"Fifty percent is literally going off energy, and the other 50 is you have to learn, you have to know what you're doing. It's a lot of organized chaos," Ball says. "If we play a show 1,000 times, then we know where each other is going to go. We feel comfortable to bring it somewhere else. If we're about to get low right here, my girls know we're about to get low. ... It's completely new. If we practice enough, know each other enough, you'll be comfortable to go in another direction."
On the studio version of "Quick," Ball narrates a pseudo revenge fantasy, animated by synthesizer stabs before plunging into narcotic jazz, a typically mercurial arrangement that Tank and the Bangas turn into a colossal live performance.
"I know that we're crazy on stage," Ball says. "We make a lot of noise. We know we have some records we want to make. We know what we want our live show to be. We know how we want our album to be. They're actually very different things."
The band teased its forthcoming album with the single "Smoke.Netflix.Chill.," a slow jams-inspired study of consent with Ball contorting her voice in roller coaster raps. ("I wanted to see where that could go," Ball explained. "I've never written so many verses to one song. But it was so worth it to see the story in my head actually come to life.")
"These days we have much more fun in the studio than we ever did before," she says. "We had so much fun working on our stage show that we never really worked on ourselves in the studio too much. That was kind of new for us. The explorative moment of it was really fun. We still found how to really be ourselves in the studio as well, but we really calmed and organized that fire, instead of putting it everywhere we want.
"We found it to be a beautiful journey, one I was actually quite afraid of but one that I enjoy now."
The band was hesitant to sign with Verve, the venerable jazz label that houses its more unconventional Forecast imprint. Ball says the band was defiant — "We're never gonna sign to something like that.
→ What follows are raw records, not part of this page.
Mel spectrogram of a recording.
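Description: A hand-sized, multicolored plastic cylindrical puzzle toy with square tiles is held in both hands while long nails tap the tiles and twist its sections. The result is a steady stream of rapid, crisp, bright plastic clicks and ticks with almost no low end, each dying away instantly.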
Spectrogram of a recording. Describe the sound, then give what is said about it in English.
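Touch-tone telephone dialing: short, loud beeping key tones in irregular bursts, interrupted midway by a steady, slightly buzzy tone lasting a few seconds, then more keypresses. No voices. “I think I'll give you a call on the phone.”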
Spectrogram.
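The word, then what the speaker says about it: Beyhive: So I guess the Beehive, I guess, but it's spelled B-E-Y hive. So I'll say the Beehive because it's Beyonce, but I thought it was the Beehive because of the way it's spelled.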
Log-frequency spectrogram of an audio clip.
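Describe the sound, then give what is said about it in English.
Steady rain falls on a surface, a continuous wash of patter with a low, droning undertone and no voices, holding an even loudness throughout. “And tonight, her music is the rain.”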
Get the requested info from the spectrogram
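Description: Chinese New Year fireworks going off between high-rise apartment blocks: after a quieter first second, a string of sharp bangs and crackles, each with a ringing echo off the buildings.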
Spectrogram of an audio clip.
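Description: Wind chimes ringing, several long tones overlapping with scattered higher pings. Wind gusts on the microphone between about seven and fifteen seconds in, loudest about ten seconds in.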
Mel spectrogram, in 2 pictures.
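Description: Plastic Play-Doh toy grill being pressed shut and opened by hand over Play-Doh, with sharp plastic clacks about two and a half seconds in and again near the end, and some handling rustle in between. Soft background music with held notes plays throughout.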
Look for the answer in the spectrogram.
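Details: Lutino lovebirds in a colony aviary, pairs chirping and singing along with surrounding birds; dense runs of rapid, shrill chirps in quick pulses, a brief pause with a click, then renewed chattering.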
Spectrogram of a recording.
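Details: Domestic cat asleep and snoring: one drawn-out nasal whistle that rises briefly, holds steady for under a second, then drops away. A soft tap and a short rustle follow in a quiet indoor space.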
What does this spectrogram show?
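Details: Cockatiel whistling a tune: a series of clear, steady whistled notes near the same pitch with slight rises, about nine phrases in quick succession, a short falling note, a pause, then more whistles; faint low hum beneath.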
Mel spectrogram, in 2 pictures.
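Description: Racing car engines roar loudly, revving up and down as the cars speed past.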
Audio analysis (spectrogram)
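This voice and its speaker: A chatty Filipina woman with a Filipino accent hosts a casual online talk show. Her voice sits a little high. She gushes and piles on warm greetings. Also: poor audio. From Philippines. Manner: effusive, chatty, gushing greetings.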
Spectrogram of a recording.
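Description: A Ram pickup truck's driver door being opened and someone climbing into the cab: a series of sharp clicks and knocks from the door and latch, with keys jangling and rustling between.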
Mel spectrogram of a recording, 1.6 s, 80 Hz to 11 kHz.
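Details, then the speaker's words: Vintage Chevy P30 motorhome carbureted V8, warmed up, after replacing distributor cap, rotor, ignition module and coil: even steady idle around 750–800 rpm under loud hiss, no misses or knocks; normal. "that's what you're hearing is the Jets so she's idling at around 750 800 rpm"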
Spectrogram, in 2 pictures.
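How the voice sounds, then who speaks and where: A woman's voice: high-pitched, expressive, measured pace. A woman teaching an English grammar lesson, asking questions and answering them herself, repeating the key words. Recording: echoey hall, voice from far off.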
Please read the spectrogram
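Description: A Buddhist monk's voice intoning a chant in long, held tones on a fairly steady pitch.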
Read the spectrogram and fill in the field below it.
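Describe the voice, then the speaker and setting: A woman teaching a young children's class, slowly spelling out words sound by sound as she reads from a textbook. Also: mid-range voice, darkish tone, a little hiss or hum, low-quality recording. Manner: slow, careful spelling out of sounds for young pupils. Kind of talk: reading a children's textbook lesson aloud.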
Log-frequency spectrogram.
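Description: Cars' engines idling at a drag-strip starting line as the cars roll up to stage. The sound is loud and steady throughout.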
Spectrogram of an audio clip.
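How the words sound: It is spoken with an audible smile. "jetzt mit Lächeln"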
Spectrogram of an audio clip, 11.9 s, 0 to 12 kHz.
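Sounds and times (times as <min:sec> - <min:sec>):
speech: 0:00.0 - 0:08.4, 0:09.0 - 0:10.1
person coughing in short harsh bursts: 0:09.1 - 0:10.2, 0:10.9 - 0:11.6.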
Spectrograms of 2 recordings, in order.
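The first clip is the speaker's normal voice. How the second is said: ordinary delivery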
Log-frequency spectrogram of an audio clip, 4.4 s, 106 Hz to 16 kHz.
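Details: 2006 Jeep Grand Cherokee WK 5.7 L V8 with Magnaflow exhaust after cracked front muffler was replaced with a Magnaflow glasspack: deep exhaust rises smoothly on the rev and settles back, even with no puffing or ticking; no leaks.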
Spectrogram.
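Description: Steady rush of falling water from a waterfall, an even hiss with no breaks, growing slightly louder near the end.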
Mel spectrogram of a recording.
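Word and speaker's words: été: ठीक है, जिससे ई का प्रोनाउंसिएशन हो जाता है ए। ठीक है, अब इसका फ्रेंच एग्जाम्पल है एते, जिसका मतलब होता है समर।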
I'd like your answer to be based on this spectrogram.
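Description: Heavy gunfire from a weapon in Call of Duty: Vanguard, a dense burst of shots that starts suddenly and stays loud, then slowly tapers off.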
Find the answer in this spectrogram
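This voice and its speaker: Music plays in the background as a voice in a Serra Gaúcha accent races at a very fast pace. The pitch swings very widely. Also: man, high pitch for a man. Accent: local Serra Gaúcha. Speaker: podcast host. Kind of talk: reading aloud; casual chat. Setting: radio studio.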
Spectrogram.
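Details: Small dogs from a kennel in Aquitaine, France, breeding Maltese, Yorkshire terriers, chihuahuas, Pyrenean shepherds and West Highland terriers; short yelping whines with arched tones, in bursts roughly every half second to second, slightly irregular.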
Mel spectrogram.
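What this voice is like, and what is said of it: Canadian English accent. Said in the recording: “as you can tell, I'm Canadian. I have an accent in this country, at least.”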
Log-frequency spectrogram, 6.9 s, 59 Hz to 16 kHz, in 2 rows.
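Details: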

That's not all we do, and that's what they do."
"We got to know them, spend a lot of time with their crew — every time we played they'd send somebody there to get down with us, talk to us," she says. "We got to be family before we ever were in business or in partnership. That's what made that decision, what was to be really hard, quite clear. There was a couple of people trying to court us into going with them. Verve was a family. Their history was very rich, and they wanted to do something different. They wanted us because we're on the front lines of letting people know that they weren't just about one thing. That's exciting to be that band."
Ball says the album won't necessarily depart from the sounds the band has worked to invent over the years, but, as with all things Tank and the Bangas, people should expect the unexpected.
"We didn't raise up all this money to go to London, we didn't stay cooped up in a car or one-bedroom apartment or literally struggle together to be the same people that gave you Tank and the Bangas," Ball says. "We're proud of that, and we hope everybody can get down with it. If not, get on with it. We were always wondering why the only person, to me at least, that made it out there was Lil Wayne. That's the only person that the world knew that was really current.
"There isn't only one representation of New Orleans. Jazz isn't the only representation either. The underground, the underbelly, the poets, the people in the street, the people at Jazz Fest and Congo Square, that keep that going — it's these New Orleanians and it's the people who have always been a part of the community that make the music happen. There's no other place I'm from, and it shows in my music and everything I do, and we bring it everywhere we travel.
"It's different in that we have changed. It's more dancey, it has more grooves in it — oh, man, I really like it. I'm not gonna lie. I drive around New Orleans and just listen to it. I don't put on anyone else. It's music I've been dying to hear for years now."